Beyond seafood, Iris plucks produce from the land, whether this be sheep’s milk, local cider, or wild game. Madsen’s reindeer tartare — plated alongside pickled capers and grilled leeks — showcases a meat with a carbon footprint significantly smaller than beef. “It’s always been close to my heart to lift lesser-known sustainable ingredients into the spotlight,” Madsen explained earlier this year. “If I discover an ingredient that will lead to a greener future, I’m not afraid to push boundaries. But, to convince people to love it, it needs to be truly delicious.”
Iris, sitting pretty behind Salmon Eye’s stainless-steel scales, is undoubtedly beautiful, but it has also faced criticisms of contradiction and hypocrisy since it opened in June. How can a restaurant pushing an agenda of sustainability be true to its cause, after all, when it has an allure reeling in diners from every corner of the globe?

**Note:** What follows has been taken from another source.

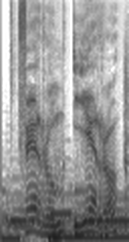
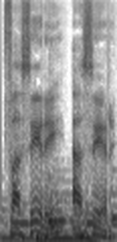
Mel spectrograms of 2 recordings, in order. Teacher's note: La F se convierte en una aspiración H. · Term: H aspirada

“The fact that people fly in to dine at Iris is not sustainable,” Madsen says. “But innovation requires inspiration. The ripple effect is what inspires action. When the world’s leading minds gather for climate conferences, the flights may not be sustainable, but if it compels world leaders to take action, we make progress. And we hope that everyone who comes to Iris and Salmon Eye leaves with a desire for sustainable change.”